I started working with married couples later in my career, and it feels like events in my life came full circle. As stated earlier, I used to do a segment on relationships in radio, and now I get to use my knowledge and training to help couples thrive.


I have also begun working with more people within the Black/African-American community. I hope to continue to work to reduce the stigma toward seeking mental health services with this population.


The EPIC Foundation supports all persons living with invisible chronic illness, including all mental illness. Oftentimes, these patients feel misunderstood by others, even the medical and therapist communities, because they LOOK healthy but they have issues specific to them that are difficult to address such as PTSD. Yet, you seem to continue to provide immense support to all of your clients. What is the motivation behind such a compassionate approach to your patients who are marginalized?


As a Black individual in America, I empathize with those who are seen as less-than and those who are not seen. It is through empathy that we can really come to support people with invisible chronic illness.


As therapists, we’re tasked to go beneath the surface. This requires really taking the time to see and hear people. I know that I have been in a position where I have wanted to be heard, and I hope to provide that opportunity to the people I work with.


What drives your passion for your work?


I have always wanted to help people in some way shape or form. I also enjoy talking to people and hearing their life’s story. I also believe that in life, we all deserve to win in our personal struggles, and seeing people achieve their goals and overcome their personal obstacles is extremely rewarding.


Can you tell us some background information about you? Your back story? Your own journey that led you to now and to your profession?


I was born and raised in Evanston, and was brought up in a Haitian household. My parents were firm, but fair, and they raised me and my brother in a supportive Seventh-Day Adventist Haitian-American community, which I became deeply involved in. I completed k-12 in Evanston, and went to college at the University of Illinois at Chicago where I earned a Bachelor of Arts in Psychology (class of 2012).


It was at UIC where I began to recognize my interest in psychology and human development and relationships.


Following my graduation, I worked with Y.O.U. for about two years. I was then accepted at Chatham University in the Master of Science in Counseling Psychology program. 

I moved to Pittsburgh, PA to attend graduate school while working with children with autism, and graduated in 2016. I worked for two years in Family Based Mental Health at Unity Family Services, and then switched lanes to work with Pittsburgh Mercy Behavioral Health in their School Based program. During this time I had earned my license as a professional counselor.


After working in community based programs for some time, I transitioned into private practice work as an independent contractor with the Counseling and Wellness Center of Pittsburgh. It is where I currently work.


Do you feel that the populations of patients who seek your help are underdiagnosed or misdiagnosed?
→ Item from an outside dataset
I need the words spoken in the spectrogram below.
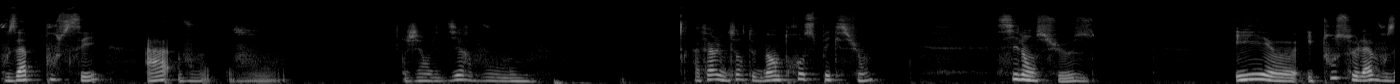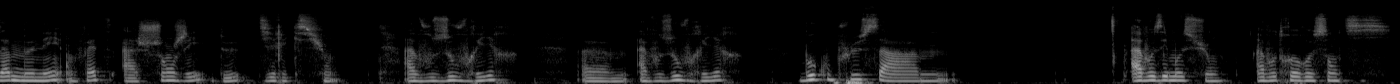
vous a poussé à vous, j'ai envie de dire, vous, à faire une sorte d'introspection silencieuse. Et, euh, et, tout cela vous a mené en fait à changer de direction, à vous ouvrir, euh, à vous ouvrir beaucoup plus à vos émotions, à votre ressenti,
How do you see your role in terms of finally helping these patients? 


I believe many Black and African Americans are underdiagnosed and/or misdiagnosed, and this has been due to the unfortunate lack of Black clinicians and therapists of color within this field. 


I see my role as being one of many Black pioneers in mental health, an advocate for marginalized groups in the healthcare system overall, and a resource for psycho education and de-stigmatization in the Black/African-American community.  


Finally, is there anything that I have not asked that you want the world to know?


I tend to operate from the Cognitive Behavioral and Solution Focused schools of thought, though I do tend to sometimes use Dialectical Behavioral interventions. When I work with couples, I tend to refer to Gottman’s methods.


We are so proud to honor Henry Ternier at The EPIC Foundation! Together, we are EPIC!